■ THE PROBLEM
Copy every record exactly, and keep the pictures out.

Segment Open

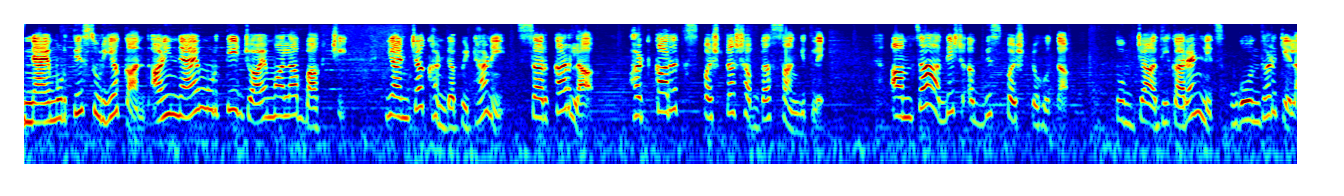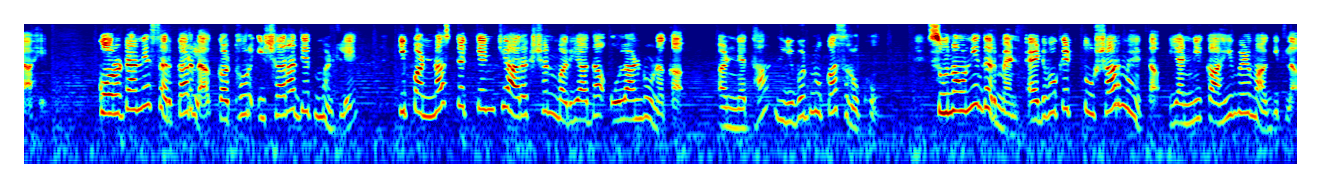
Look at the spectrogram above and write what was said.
न्यायमूर्ती सूर्यकांत आणि न्यायमूर्ती जॉयमाला बागची यांच्या खंडपीठाने सरकारला फटकारत स्पष्ट शब्दात सांगितले. आमचा आदेश अगदी स्पष्ट होता. तुमच्या अधिकाऱ्यांनीच गोंधळ केला आहे. कोर्टाने सरकारला कठोर इशारा देत म्हटले की पन्नास टक्क्यांची आरक्षण मर्यादा ओलांडू नका अन्यथा निवडणुकाच रोखू. सुनावणी दरम्यान ऍडव्होकेट तुषार मेहता यांनी काही वेळ मागितला.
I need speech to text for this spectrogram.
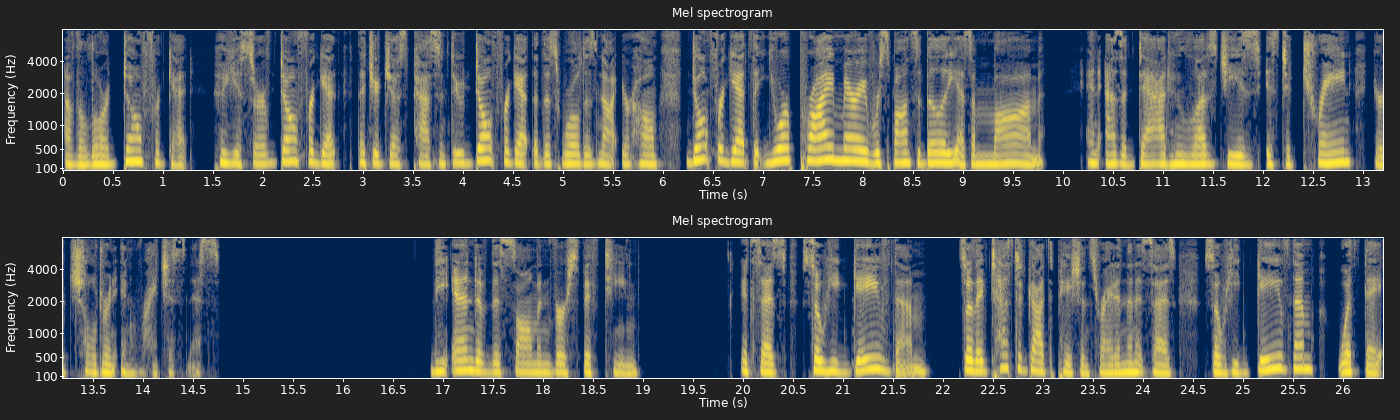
of the Lord. Don't forget who you serve. Don't forget that you're just passing through. Don't forget that this world is not your home. Don't forget that your primary responsibility as a mom and as a dad who loves Jesus is to train your children in righteousness. The end of this psalm in verse 15, it says, So he gave them, so they've tested God's patience, right? And then it says, So he gave them what they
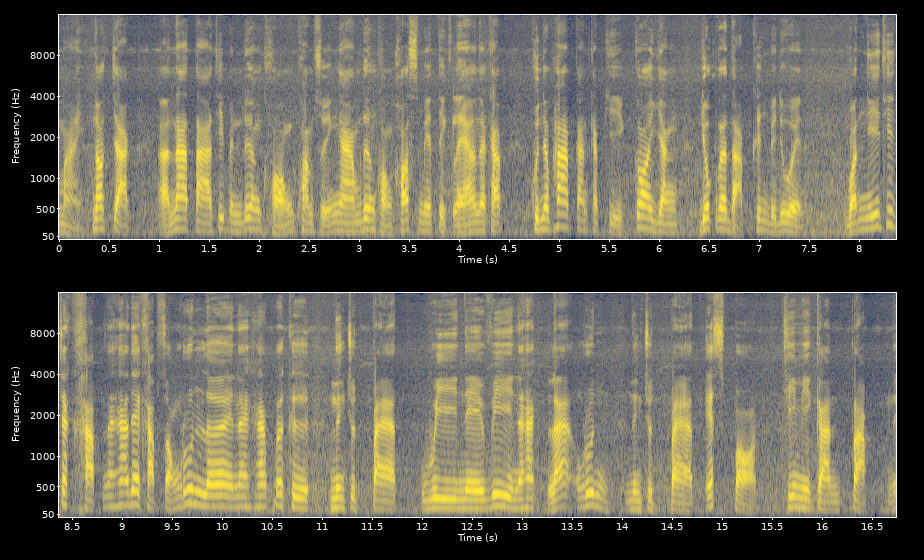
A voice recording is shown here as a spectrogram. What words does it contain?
ใหม่ นอกจากอ่าหน้าตาที่เป็นเรื่องของความสวยงามเรื่องของคอสเมติกแล้วนะครับคุณภาพการขับขี่ก็ยังยกระดับขึ้นไปด้วย วันนี้ที่จะขับนะฮะได้ขับ 2 รุ่นเลยนะครับ ก็คือ 1.8 V Navy นะฮะและรุ่น 1.8 S Sport ที่มีการปรับใน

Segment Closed

■ FINAL ANSWER
Look at the spectrogram above and write what was said.
न्यायमूर्ती सूर्यकांत आणि न्यायमूर्ती जॉयमाला बागची यांच्या खंडपीठाने सरकारला फटकारत स्पष्ट शब्दात सांगितले. आमचा आदेश अगदी स्पष्ट होता. तुमच्या अधिकाऱ्यांनीच गोंधळ केला आहे. कोर्टाने सरकारला कठोर इशारा देत म्हटले की पन्नास टक्क्यांची आरक्षण मर्यादा ओलांडू नका अन्यथा निवडणुकाच रोखू. सुनावणी दरम्यान ऍडव्होकेट तुषार मेहता यांनी काही वेळ मागितला.
I need speech to text for this spectrogram.
of the Lord. Don't forget who you serve. Don't forget that you're just passing through. Don't forget that this world is not your home. Don't forget that your primary responsibility as a mom and as a dad who loves Jesus is to train your children in righteousness. The end of this psalm in verse 15, it says, So he gave them, so they've tested God's patience, right? And then it says, So he gave them what they
A voice recording is shown here as a spectrogram. What words does it contain?
ใหม่ นอกจากอ่าหน้าตาที่เป็นเรื่องของความสวยงามเรื่องของคอสเมติกแล้วนะครับคุณภาพการขับขี่ก็ยังยกระดับขึ้นไปด้วย วันนี้ที่จะขับนะฮะได้ขับ 2 รุ่นเลยนะครับ ก็คือ 1.8 V Navy นะฮะและรุ่น 1.8 S Sport ที่มีการปรับใน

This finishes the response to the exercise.